Skip to main content

How to Invent Everything - Ryan North ****

Occasionally you read a book and think 'I wish I'd thought of that.' This was my immediate reaction to Ryan North's How to Invent Everything. The central conceit manages to be both funny and inspiring as a framework for writing an 'everything you ever wanted to know about everything (and particularly science)' book.

What How to Invent Everything claims to be is a manual for users of a time machine (from some point in the future). Specifically it's a manual for dealing with the situation of the time machine going wrong and stranding the user in the past. At first it appears that it's going to tell you how to fix the broken time machine - but then admits this is impossible. Since you're stuck in the past, you might as well make the best of your surroundings, so the aim of the rest of the book is to give you the knowledge you need to build your own civilisation from scratch.

We start with a fun flow chart for working out just how far back in time you are stuck (and what you will be faced with as challenges). From then on, there's a mix of practical information and background of theory that might help you rebuild some kind of civilised world. So we get science, technology, the arts, medicine - inevitably cherry picking but sometimes in a surprising amount of detail when focussed on a small part of what's needed. 

In some ways, what we have here is a modern version of those popular books from a good few years ago that told you how to survive crocodile attacks and the like, but on steroids. Not only is this book far fatter (we're talking over 450 pages) it takes the premise of providing mostly accurate but practically useless how-to information to the wonderful extreme. Since the reader isn't actually stranded in the past, it's not going to be a truly practical guide, but it does put across a surprising amount of information in an approachable manner. It's like having the old Pear's Cylopedia crossed with a science fiction comedy.

The were only two things that slightly reduced the enjoyment. I found North's style of humour too knowing - it just got wearing after a while, rather than continuing to be entertaining as someone like Douglas Adams would have managed. So, for example, page after page of this kind of thing can get a bit heavy: 'Cool hats are easy to imagine [without language], but the meaning of the sentence "Three weeks from tomorrow, have your oldest stepsister meet me on the southeast corner two block east from the first house we egged last Halloween" is extremely difficult to nail down without having concrete words for the concepts of time, place, numbers, relationships and spooky holidays.'

My other slight moan is that the big sections on growing food and 'common human complaints that can be solved by technology' got a little samey and were distinctly over-long. Some aspects of establishing the needs of basic civilisation are... rather dull.

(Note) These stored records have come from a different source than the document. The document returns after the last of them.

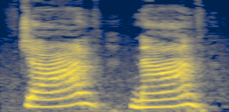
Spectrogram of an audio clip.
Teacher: हवा नाक तथा मुख दोनों के दबाव के साथ बाहर निकलती है। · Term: अनुनासिक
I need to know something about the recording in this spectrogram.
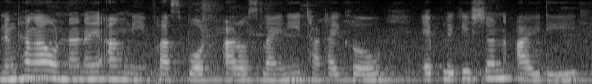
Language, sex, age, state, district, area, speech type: Bodo, female, 18-30, Assam, Kokrajhar, urban, read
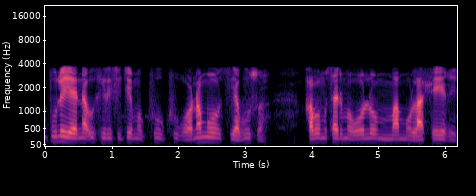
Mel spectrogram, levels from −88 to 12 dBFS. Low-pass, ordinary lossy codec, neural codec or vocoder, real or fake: 3.6 kHz; none; none; real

But there was still much to delight in as the book skips its merry way from units of measurement to how to invent music (with a few classical pieces included to claim that you composed, because who's going to know you haven't).

The reality, then, doesn't quite live up to the brilliance of the idea. I'm not sure anything could. But it still remains a great way to link together a portmanteau of any random bits of knowledge that North felt it would be enjoyable to impart. It would make a great gift book and will give a lot of pleasure. You may even learn something handy, should you ever be stuck in the remote past.

Hardback:  

Kindle:  

Review by Brian Clegg

Comments

Popular posts from this blog

The AI Delusion - Gary Smith *****

This is a very important little book ('little' isn't derogatory - it's just quite short and in a small format) - it gets to the heart of the problem with applying artificial intelligence techniques to large amounts of data and thinking that somehow this will result in wisdom.

Gary Smith as an economics professor who teaches statistics, understands numbers and, despite being a self-confessed computer addict, is well aware of the limitations of computer algorithms and big data. What he makes clear here is that we forget at our peril that computers do not understand the data that they process, and as a result are very susceptible to GIGO - garbage in, garbage out. Yet we are increasingly dependent on computer-made decisions coming out of black box algorithms which mine vast quantities of data to find correlations and use these to make predictions. What's wrong with this? We don't know how the algorithms are making their predictions - and the algorithms don't kn…

Infinity in the Palm of your Hand - Marcus Chown *****

A new Marcus Chown book is always a treat - and this is like a box of chocolates: a collection of bite-sized delights as Chown presents us with 50 science facts that are strange and wonderful.

The title is a quote from William Blake's Auguries of Innocence: 'To see a World in a Grain of Sand, / And a Heaven in a Wild Flower, / Hold Infinity in the palm of your hand, / And Eternity in an hour.' It would seem particularly appropriate if this book were read on a mobile phone (so it would be literally in the palm), which could well be true for ebook users, as the short essays make excellent reading for a commute, or at bedtime. I found them distinctly moreish - making it difficult to put the book down as I read just one more. And perhaps another. Oh, and that next one looks really interesting...

Each of the 50 pieces has a title and a short introductory heading, which mostly give a feel for the topic. The very first of these, however, briefly baffled me: 'You are a third mus…